(dĭ-rīv′)
v.
1. To obtain or receive from a source.
2. To produce or obtain a chemical compound from another substance by chemical reaction.
The American Heritage® Medical Dictionary Copyright © 2007, 2004 by Houghton Mifflin Company. Published by Houghton Mifflin Company. All rights reserved.
References in periodicals archive ?
Caption: Figure 1: Scheme of the method applied to identify the relationship between SWC and [RET.sub.A] in each study site; SWC0 coincides with the measured 0, and [SWC.sub.min], [SWC.sub.fc], and [SWC.sub.s] are readily derivable from the SWC annual evolution, while [SWC.sub.wp] is estimated by optimizing the site soil water balance as described in the text.
Therefore, the only type of request used by the participant of the present study in the early stages (Grades 5 and 7) is mood derivable; some request strategies performed by the learner are similar to performatives, but Mary's lack of linguistic means does not allow her to finish request strategies such as performatives in English and she tends to finish the request by means of a mood derivable request.
For example, all six requests for permission using the imperative included the politeness marker "please," as this example from the dataset shows: "Please let me know if this would be all right." Requests for permission were never made with the locution derivable, need statement, suggestory, expectation, or hint statements, as such formulations might have seemed either too brash or ambiguous when seeking permission.
"Put a problem with the stomach" (T3) Mood derivable Indicative (declarative) b.
An advantage of (41) and (42) is that they are derivable from each other, whereas for the A-[PHI] formulation, only the [PHI] equation is derivable from the A equation.
The local Zero Point Energy density has to become derivable from the frequency spectrum of an ensemble of ZPE photons.
One-individual or two- individual situation is generally adopted to simulate the interpersonal transport, and the results are thought to derivable to multi-individual situations.
One of the most powerful of Poe's major critical ideas recurring in all his works is the doctrine of unified effect standing as proof for his belief in the immense force derivable from totality, a concept that Poe formulated in his review of Nathaniel Hawthorne's Twice-Told Tales where he clearly states that "the unity of effect or impression is a point of the greatest importance." Deriving from his idea of unity--which finds its ultimate formulation in "Eureka"--his second major idea is that of the importance of method the writer must have in the literary system and the significance of perfectly understanding the way of achieving unity: "having conceived, with deliberate care, a certain unique or single effect to be wrought out ...
This car is derivable and we can even fit a baby seat in the back so that a small family can use it till the second baby arrives," says Mr Mahesh.

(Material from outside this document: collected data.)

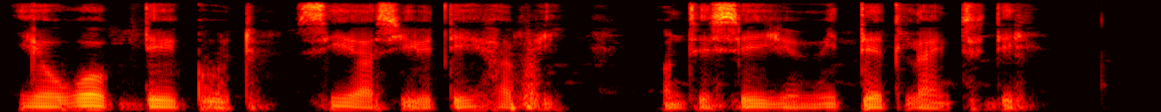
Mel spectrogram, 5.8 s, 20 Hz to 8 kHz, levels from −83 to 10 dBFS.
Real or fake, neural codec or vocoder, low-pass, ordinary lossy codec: real; none; 7.2 kHz; none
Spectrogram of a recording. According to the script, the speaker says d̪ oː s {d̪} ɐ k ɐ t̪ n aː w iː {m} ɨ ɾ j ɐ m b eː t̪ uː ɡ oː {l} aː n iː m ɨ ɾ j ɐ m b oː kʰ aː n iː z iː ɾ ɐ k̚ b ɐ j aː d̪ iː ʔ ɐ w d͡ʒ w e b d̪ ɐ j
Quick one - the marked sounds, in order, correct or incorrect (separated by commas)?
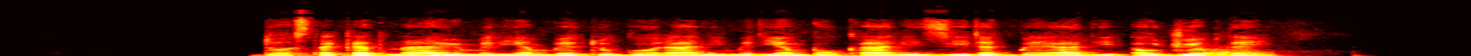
incorrect, correct, incorrect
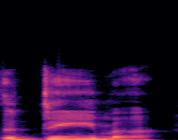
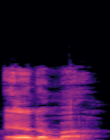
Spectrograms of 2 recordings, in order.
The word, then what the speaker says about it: edema: these correctly for example this is edema not edema so you need to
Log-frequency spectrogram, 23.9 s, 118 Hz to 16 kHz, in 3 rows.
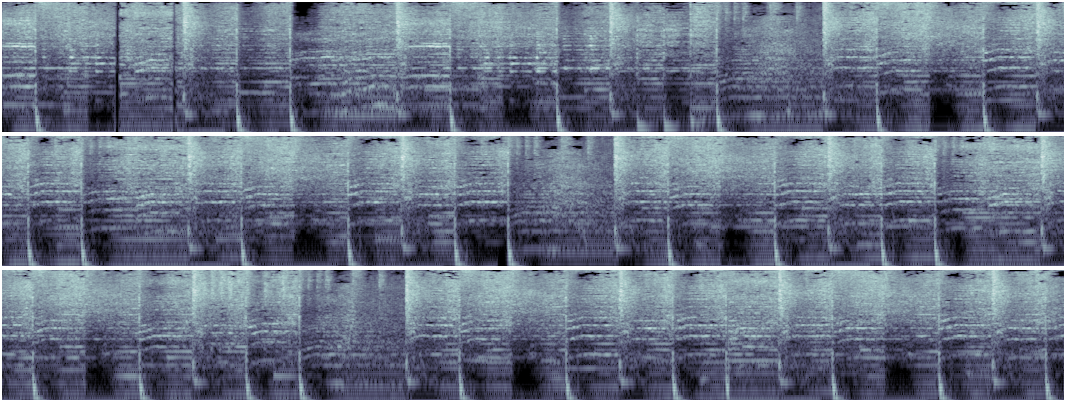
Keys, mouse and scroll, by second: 14.7-23.8 drag.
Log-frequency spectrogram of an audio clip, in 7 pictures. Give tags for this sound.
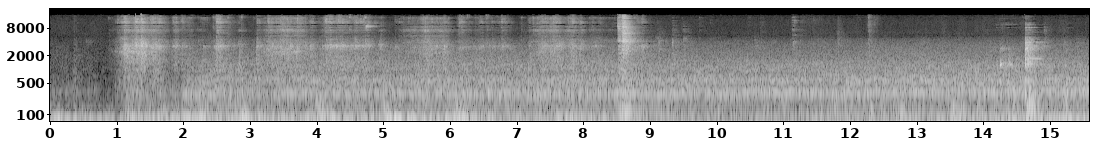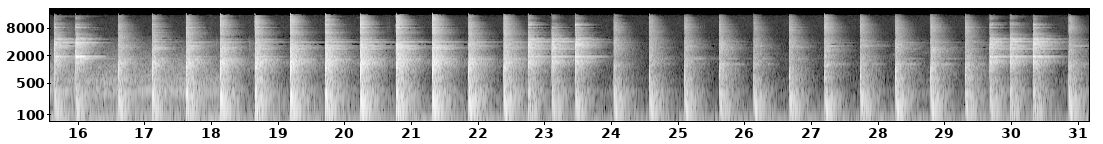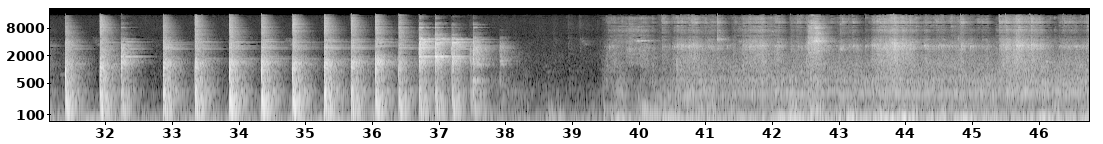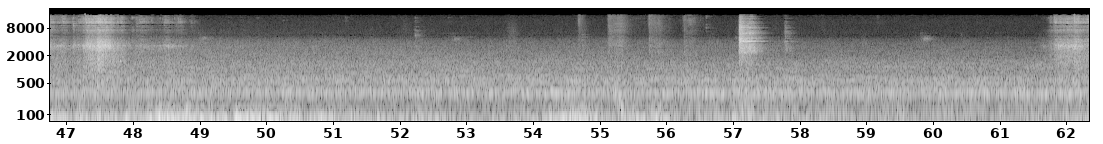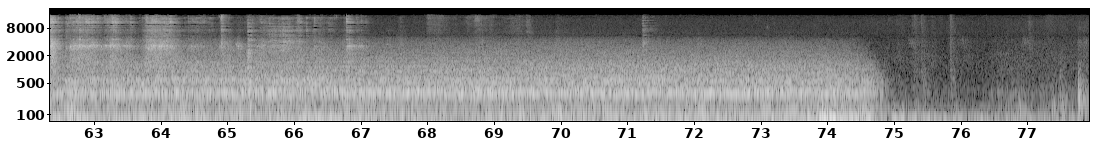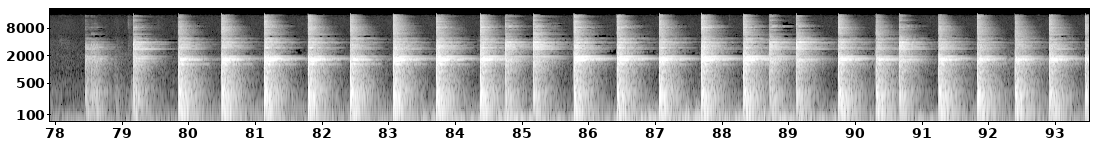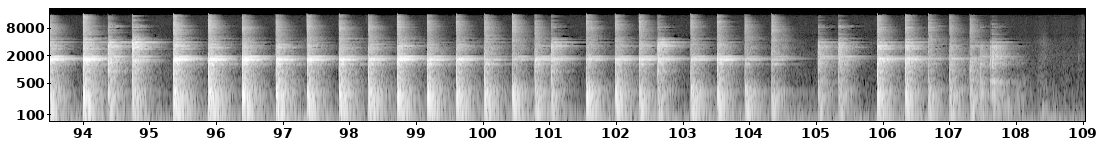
smithy; village; binaural; 3d-recording; field-recording; countryside; anvil; country-life; country

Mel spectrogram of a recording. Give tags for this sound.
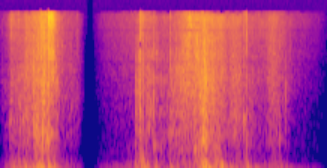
gun; holster; sfx

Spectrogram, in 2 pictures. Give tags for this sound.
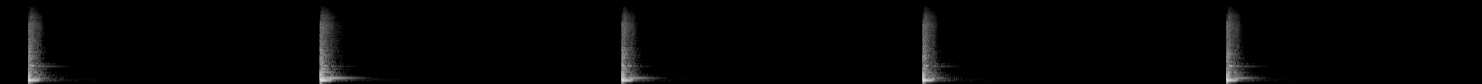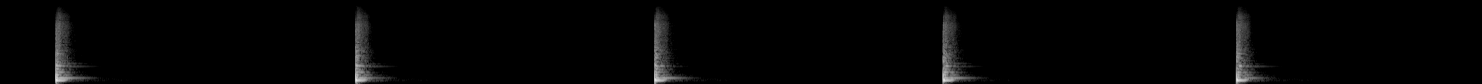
drum; hit; percussion; snare; snare-drum

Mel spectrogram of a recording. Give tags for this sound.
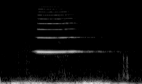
cacophonous; close; closing; discordant; door; gate; heavy; open; opening; portal; screech; shrill; slide; sliding; squeak; squeaky; squeek; squeeky; wood; wooden

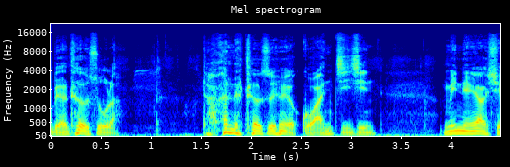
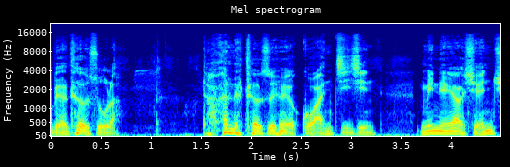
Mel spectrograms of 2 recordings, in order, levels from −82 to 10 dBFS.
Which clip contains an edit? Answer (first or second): second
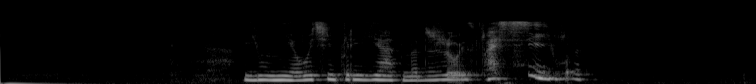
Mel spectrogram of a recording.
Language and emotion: Russian, positive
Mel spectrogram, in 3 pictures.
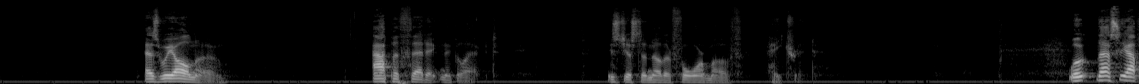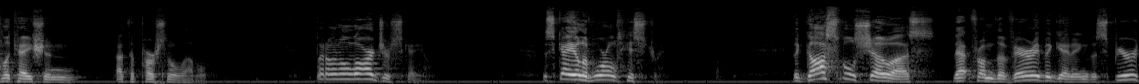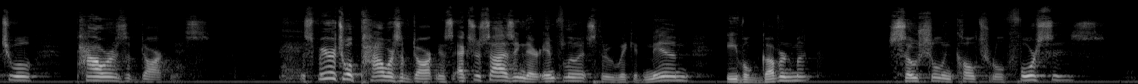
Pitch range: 120-175 Hz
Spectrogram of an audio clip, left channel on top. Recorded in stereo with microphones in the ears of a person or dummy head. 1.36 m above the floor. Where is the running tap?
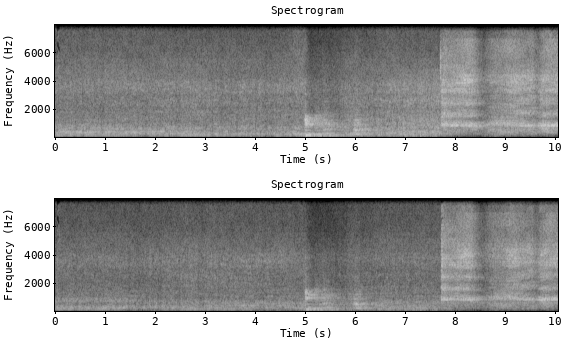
75° left (ahead or behind), 1.8 m.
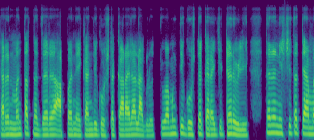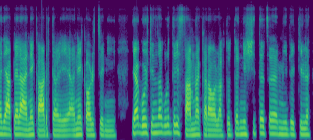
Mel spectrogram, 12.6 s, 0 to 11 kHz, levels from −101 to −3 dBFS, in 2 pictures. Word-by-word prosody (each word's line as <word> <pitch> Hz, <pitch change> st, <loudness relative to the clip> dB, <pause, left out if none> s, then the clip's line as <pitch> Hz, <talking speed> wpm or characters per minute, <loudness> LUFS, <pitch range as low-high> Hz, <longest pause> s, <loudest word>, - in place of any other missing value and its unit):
कारण 140 Hz, +1 st, +2 dB
म्हणतात 140 Hz, +3 st, 0 dB
ना, 140 Hz, -, 0 dB
जर 130 Hz, 0 st, +1 dB
आपण 130 Hz, +1 st, +2 dB
एखादी 125 Hz, +2 st, -1 dB
गोष्ट 125 Hz, -1 st, -3 dB
करायला 130 Hz, +1 st, +3 dB
लागलो 120 Hz, -2 st, 0 dB, 0.2 s
किंवा 150 Hz, 0 st, +1 dB
मग 155 Hz, +2 st, -1 dB
ती 170 Hz, -, +1 dB
गोष्ट 140 Hz, +1 st, -1 dB
करायची 135 Hz, +1 st, 0 dB
ठरवली, 140 Hz, -5 st, +3 dB, 0.4 s
तर 180 Hz, 0 st, +3 dB
अ, -, -, +4 dB
निश्चितच 170 Hz, 0 st, -1 dB
त्यामध्ये 150 Hz, -2 st, +3 dB
आपल्याला 140 Hz, 0 st, +4 dB
अनेक 135 Hz, +1 st, -1 dB
अडथळे, 120 Hz, 0 st, +1 dB
अनेक 135 Hz, +2 st, -2 dB
अडचणी, 125 Hz, -2 st, -2 dB, 0.4 s
या 175 Hz, +1 st, +5 dB
गोष्टींचा 180 Hz, +1 st, 0 dB
कुठेतरी 180 Hz, +1 st, -2 dB
सामना 130 Hz, -1 st, +1 dB
करावा 125 Hz, -2 st, +2 dB
लागतो. 120 Hz, +2 st, -4 dB
तर 145 Hz, -, -1 dB
निश्चितच 155 Hz, +3 st, -3 dB
अ, 155 Hz, -1 st, +1 dB
मी 145 Hz, -1 st, -3 dB
देखील 140 Hz, 0 st, -3 dB
135 Hz, 165 wpm, -23 LUFS, 125-150 Hz, 0.4 s, या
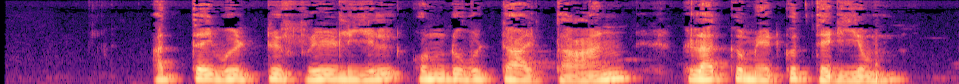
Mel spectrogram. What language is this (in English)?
Tamil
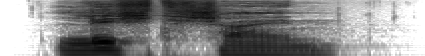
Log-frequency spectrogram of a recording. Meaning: gleam of light
- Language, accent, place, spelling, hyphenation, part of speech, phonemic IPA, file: German, Germany, Berlin, Lichtschein, Licht‧schein, noun, /ˈlɪçtˌʃaɪ̯n/, De-Lichtschein.ogg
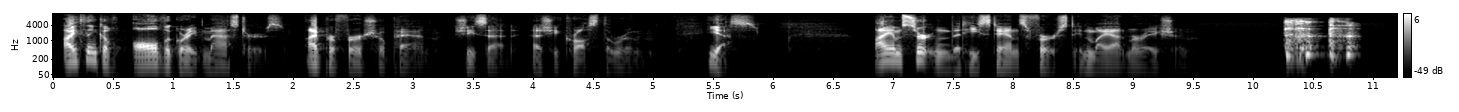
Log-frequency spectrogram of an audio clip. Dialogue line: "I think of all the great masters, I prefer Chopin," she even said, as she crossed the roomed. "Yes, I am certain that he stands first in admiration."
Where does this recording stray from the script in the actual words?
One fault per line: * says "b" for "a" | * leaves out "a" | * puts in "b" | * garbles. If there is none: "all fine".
* leaves out "even"
* says "room" for "roomed"
* puts in "my"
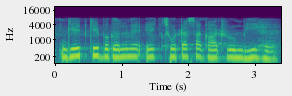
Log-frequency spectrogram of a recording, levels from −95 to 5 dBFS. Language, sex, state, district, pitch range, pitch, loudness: Hindi, female, Sikkim, Gangtok, 195-210 Hz, 205 Hz, -14 LUFS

Definition 3 (Derivable formula) Given a specification s, a program m, a Lucas-Interpreter L = ([XI], [T.sub.m], [[right arrow].sub.m], [S.sub.m]), a calculation c with c is-generated-by (s, m, L) at configuration x, F as part of configuration x of L and finally given a formula [f.sub.I] input by the learner, then we have the rule